[Saved entries]
┌──

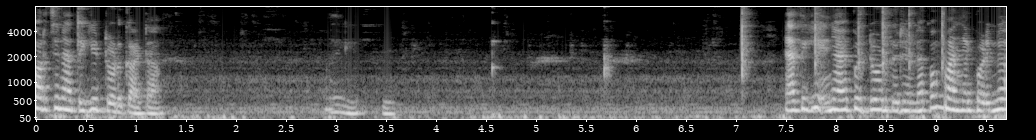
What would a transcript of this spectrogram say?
കുറച്ചിനകത്തേക്ക് ഇട്ട് കൊടുക്കാം കേട്ടോ അതിനകത്തേക്ക് ഞാൻ ഇപ്പോൾ ഇട്ട് കൊടുത്തിട്ടുണ്ട്. അപ്പം മഞ്ഞൾപ്പൊടിനെ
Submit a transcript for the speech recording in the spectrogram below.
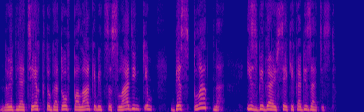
но и для тех, кто готов полакомиться сладеньким бесплатно, избегая всяких обязательств.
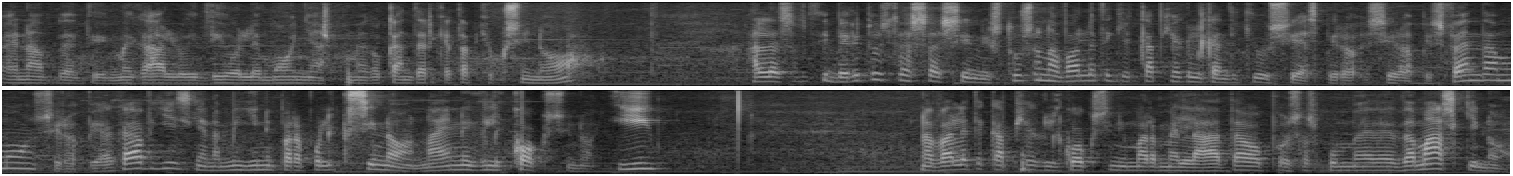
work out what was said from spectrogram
ένα δηλαδή, μεγάλο ή δύο λεμόνια, ας πούμε, το κάνετε αρκετά πιο ξινό, αλλά σε αυτή την περίπτωση θα σας συνιστούσα να βάλετε και κάποια γλυκαντική ουσία, σιρόπι σφένταμου, σιρόπι αγάβγης, για να μην γίνει πάρα πολύ ξινό, να είναι γλυκόξινο ή να βάλετε κάποια γλυκόξινη μαρμελάδα όπως ας πούμε δαμάσκινο.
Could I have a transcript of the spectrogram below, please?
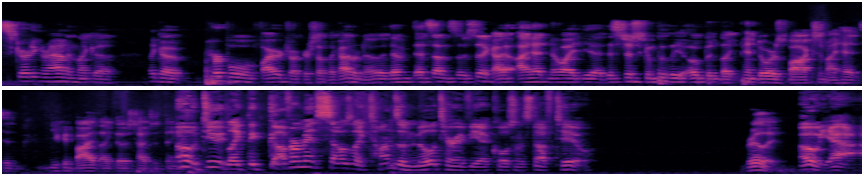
skirting around in like a like a purple fire truck or something. Like I don't know. That, that sounds so sick. I, I had no idea. This just completely opened like Pandora's box in my head to you could buy like those types of things. Oh, dude, like the government sells like tons of military vehicles and stuff too. Really? Oh yeah,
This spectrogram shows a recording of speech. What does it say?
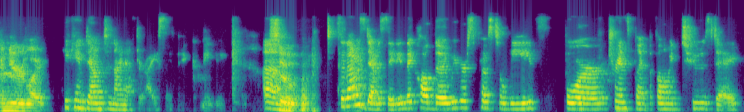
And you're like, He came down to nine after ice, I think, maybe. Um, so so that was devastating. They called the, we were supposed to leave for transplant the following Tuesday.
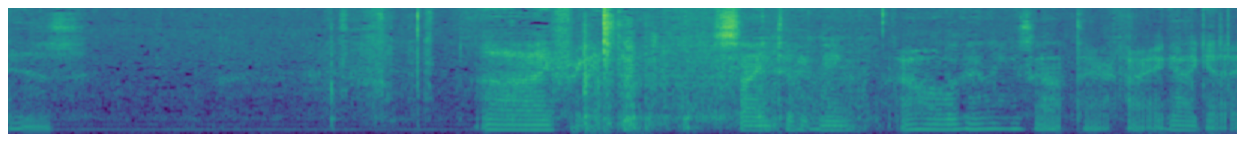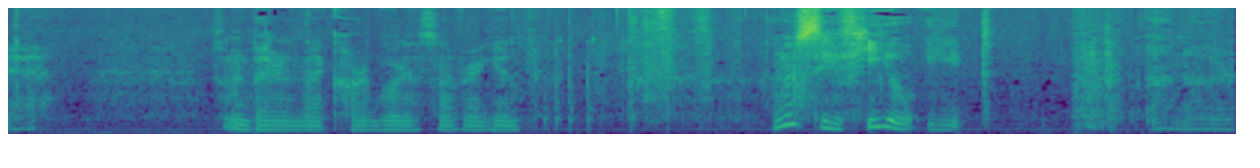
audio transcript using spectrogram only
is. Uh, I forget the scientific name. Oh, look, I think he's out there. Alright, I gotta get it. Something better than that cardboard. That's not very good. I'm gonna see if he'll eat another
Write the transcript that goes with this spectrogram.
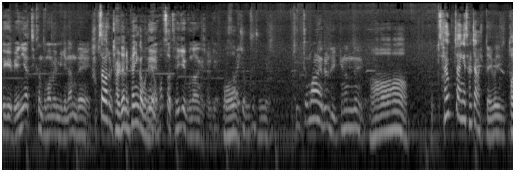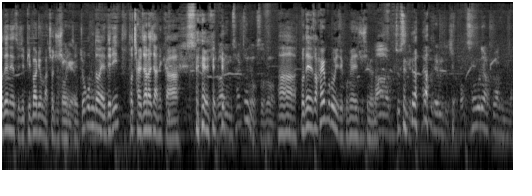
되게 매니아틱한 도마뱀이긴 한데 합사가 좀 잘 되는 편인가 보네요. 네, 합사 되게 무난하게 잘 돼요. 오. 사이즈 엄청 좋네요. 좀 조그만 애들도 있긴 한데 아. 사육장이 살짝 아쉽다. 이거 더덴에서 이제 비바리움 맞춰주시면 그러게요. 이제 조금 더 애들이 더 잘 자라지 않을까. 비바리움 살 돈이 없어서 아, 더덴에서 할부로 이제 구매해 주시면. 아 좋습니다. 해도 되면 좋죠. 어, 생물이랑 교환입니다.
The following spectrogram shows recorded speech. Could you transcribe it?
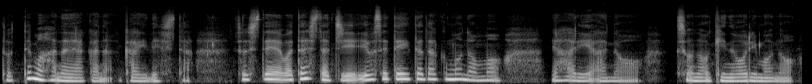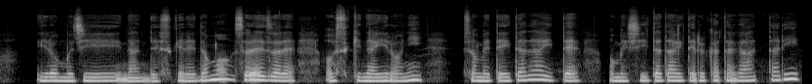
とっても華やかな会でした。そして私たち寄せていただくものもやはりあのその絹織物色無地なんですけれどもそれぞれお好きな色に染めていただいてお召しいただいている方があったり、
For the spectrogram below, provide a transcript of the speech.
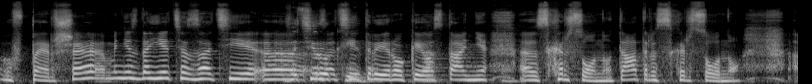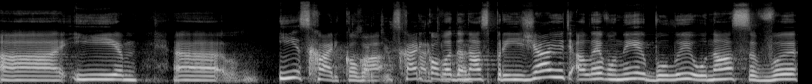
вперше, мені здається, за ці, е, За ці роки, да. три роки Да. останні е, з Херсону, театр з Херсону. І, е, і з Харкова. Харків. З Харкова Харків, до нас приїжджають, але вони були у нас в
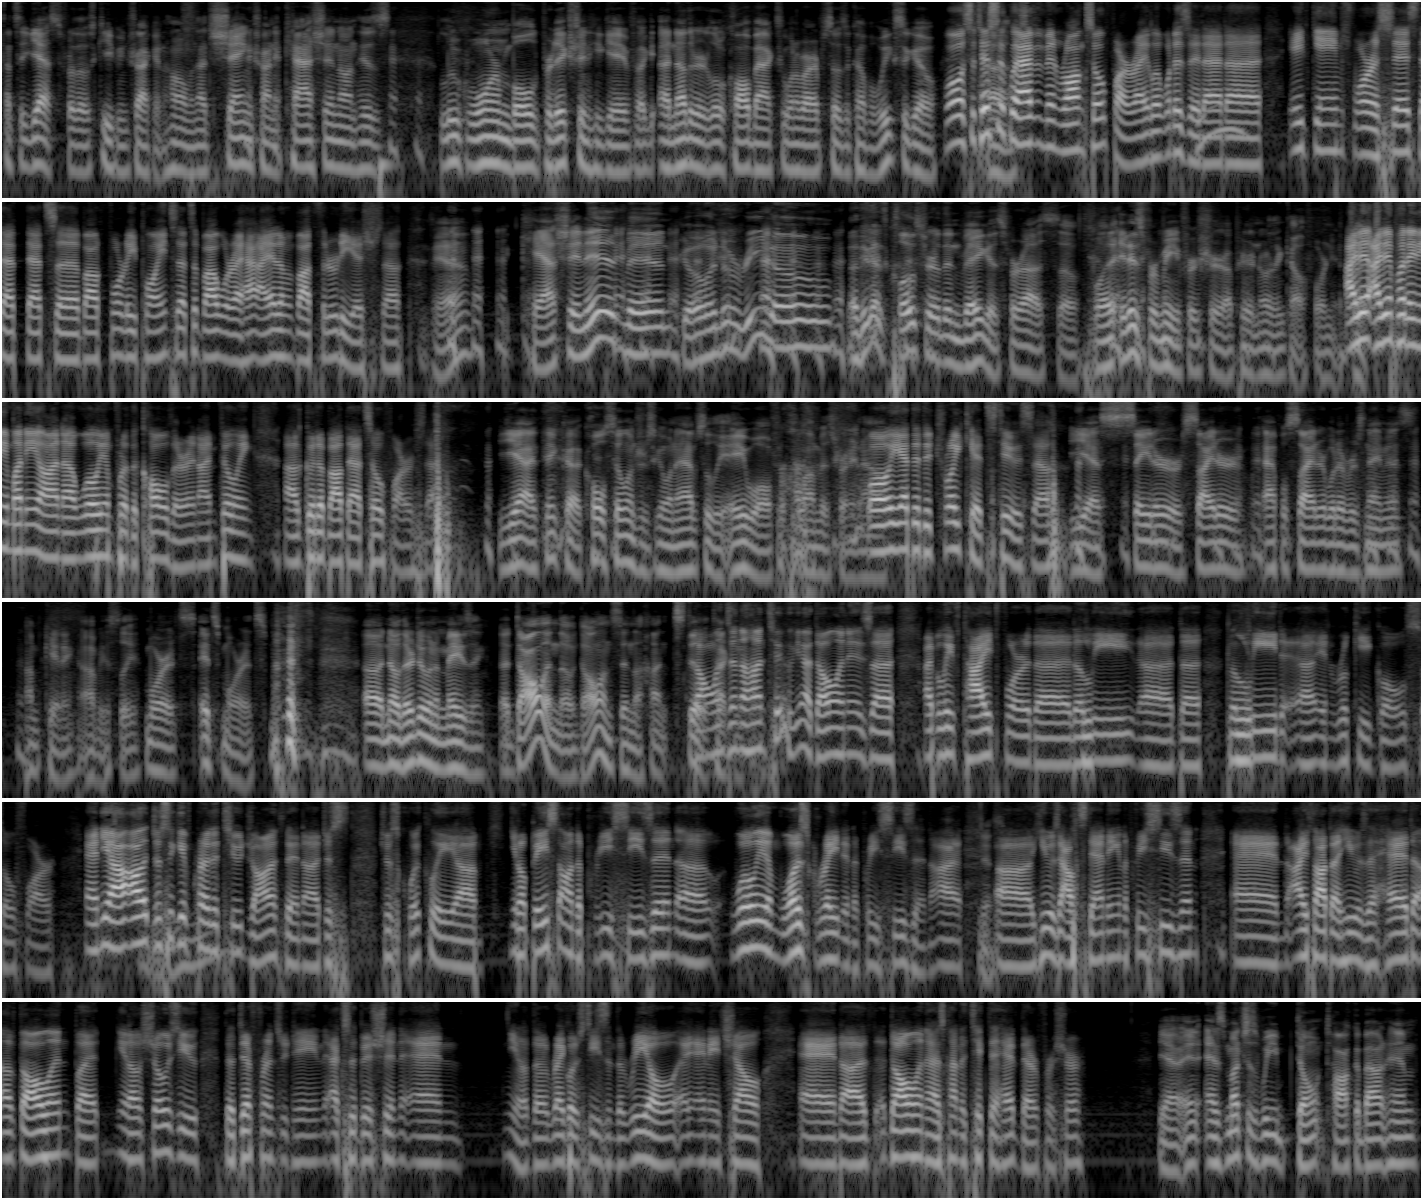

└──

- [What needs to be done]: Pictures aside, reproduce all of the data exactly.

- [Answer to this task]:
What would a transcript of this spectrogram say?
കുറച്ചിനകത്തേക്ക് ഇട്ട് കൊടുക്കാം കേട്ടോ അതിനകത്തേക്ക് ഞാൻ ഇപ്പോൾ ഇട്ട് കൊടുത്തിട്ടുണ്ട്. അപ്പം മഞ്ഞൾപ്പൊടിനെ
Submit a transcript for the speech recording in the spectrogram below.
но и для тех, кто готов полакомиться сладеньким бесплатно, избегая всяких обязательств.
work out what was said from spectrogram
ένα δηλαδή, μεγάλο ή δύο λεμόνια, ας πούμε, το κάνετε αρκετά πιο ξινό, αλλά σε αυτή την περίπτωση θα σας συνιστούσα να βάλετε και κάποια γλυκαντική ουσία, σιρόπι σφένταμου, σιρόπι αγάβγης, για να μην γίνει πάρα πολύ ξινό, να είναι γλυκόξινο ή να βάλετε κάποια γλυκόξινη μαρμελάδα όπως ας πούμε δαμάσκινο.
Could I have a transcript of the spectrogram below, please?
skirting around in like a like a purple fire truck or something. Like I don't know. That, that sounds so sick. I, I had no idea. This just completely opened like Pandora's box in my head to you could buy like those types of things. Oh, dude, like the government sells like tons of military vehicles and stuff too. Really? Oh yeah,
This spectrogram shows a recording of speech. What does it say?
And you're like, He came down to nine after ice, I think, maybe. Um, so so that was devastating. They called the, we were supposed to leave for transplant the following Tuesday.
audio transcript using spectrogram only
is. Uh, I forget the scientific name. Oh, look, I think he's out there. Alright, I gotta get it. Something better than that cardboard. That's not very good. I'm gonna see if he'll eat another
Write the transcript that goes with this spectrogram.
되게 매니아틱한 도마뱀이긴 한데 합사가 좀 잘 되는 편인가 보네요. 네, 합사 되게 무난하게 잘 돼요. 오. 사이즈 엄청 좋네요. 좀 조그만 애들도 있긴 한데 아. 사육장이 살짝 아쉽다. 이거 더덴에서 이제 비바리움 맞춰주시면 그러게요. 이제 조금 더 애들이 더 잘 자라지 않을까. 비바리움 살 돈이 없어서 아, 더덴에서 할부로 이제 구매해 주시면. 아 좋습니다. 해도 되면 좋죠. 어, 생물이랑 교환입니다.
The following spectrogram shows recorded speech. Could you transcribe it?
とっても華やかな会でした。そして私たち寄せていただくものもやはりあのその絹織物色無地なんですけれどもそれぞれお好きな色に染めていただいてお召しいただいている方があったり、
For the spectrogram below, provide a transcript of the speech.
вперше, мені здається, за ці, е, За ці роки, да. три роки Да. останні е, з Херсону, театр з Херсону. І, е, і з Харкова. Харків. З Харкова Харків, до нас приїжджають, але вони були у нас в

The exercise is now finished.